The program for the extension of the TGV network in southern  includes a passage through the town of la Roche sur Yon. The town is modernizing the train station and replacing an 1890’s footbridge over the railway tracks. The town is separated by the railway tracks into two parts: the historical central neighborhood, which contains the ‘Pentagon’ planned by Napoleon and it’s contemporary counterpart with its modern facilities (stadium, school and residential zones).The ambition of the town, is not only to create a symbolic link between the two neighborhoods, but equally to celebrate the arrival of the TGV.La Roche sur Yon is the birthplace of Robert le Ricolais, engineer, architect, poet and painter, known for his theoretical research on trellis structures and tensegrity during the 1950’s. This heritage, both intellectual and historical, has inspired the design of the new footbridge by attempting maximum lightness. During the design process therefore HDA combined structural optimization with the architectural concepts by creating a full height filigree lattice tube, that provides not only a support for safety meshes as required by the railway authority, but also maximum structural inertia.The diagonal lattice design recalls the existing old riveted footbridge. At the support points, the stresses are mainly shear, in the predominantly vertical direction, and at mid-span, the stresses become principally bending and the direction tends towards the horizontal. The natures of the forces are highlighted by ‘T’ or ‘H’ section profiles for compression and simple rod ties for those in tension. The transition between supports and mid-spans is also underlined by the presence of vertical circles that recreate links for the shear force transfer. The architectural result is an expression of the natural forces.

It is interesting to consider that the structural optimization process that permits, saving tons of material is not only driven by practical, aesthetic and economic objectives, but also has an ecological dividend.  itself is a recyclable material to begin with. From the initial analyses, where all  sections were identical, the tonnage was reduced considerably using subsequent iterative analyses, and notably by replacing the tension members with thin rods.

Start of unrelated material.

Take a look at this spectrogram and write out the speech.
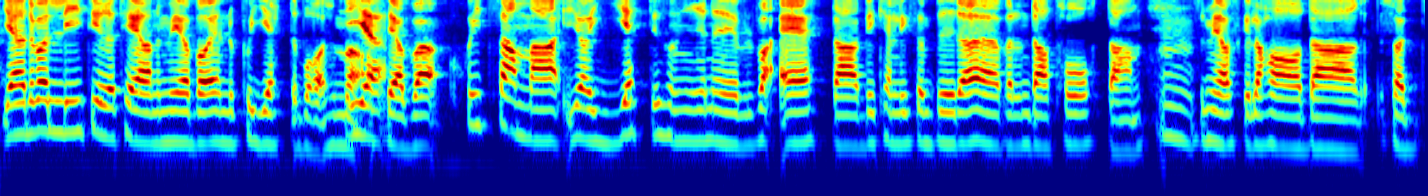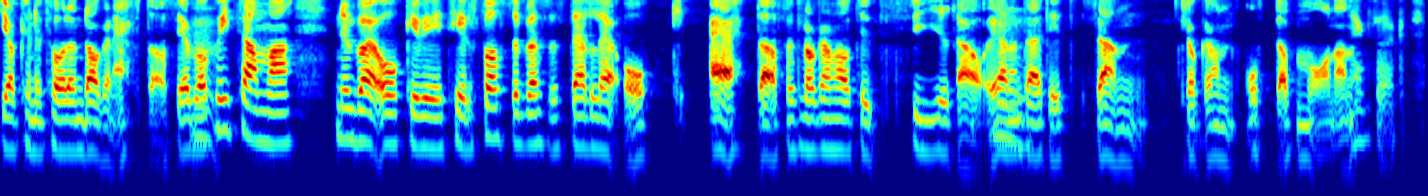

This also significantly contributed to a delicateness in the architectural quality.

A real scale prototype is now complete and the footbridge construction is in progress and the final delivery is planned during 2009.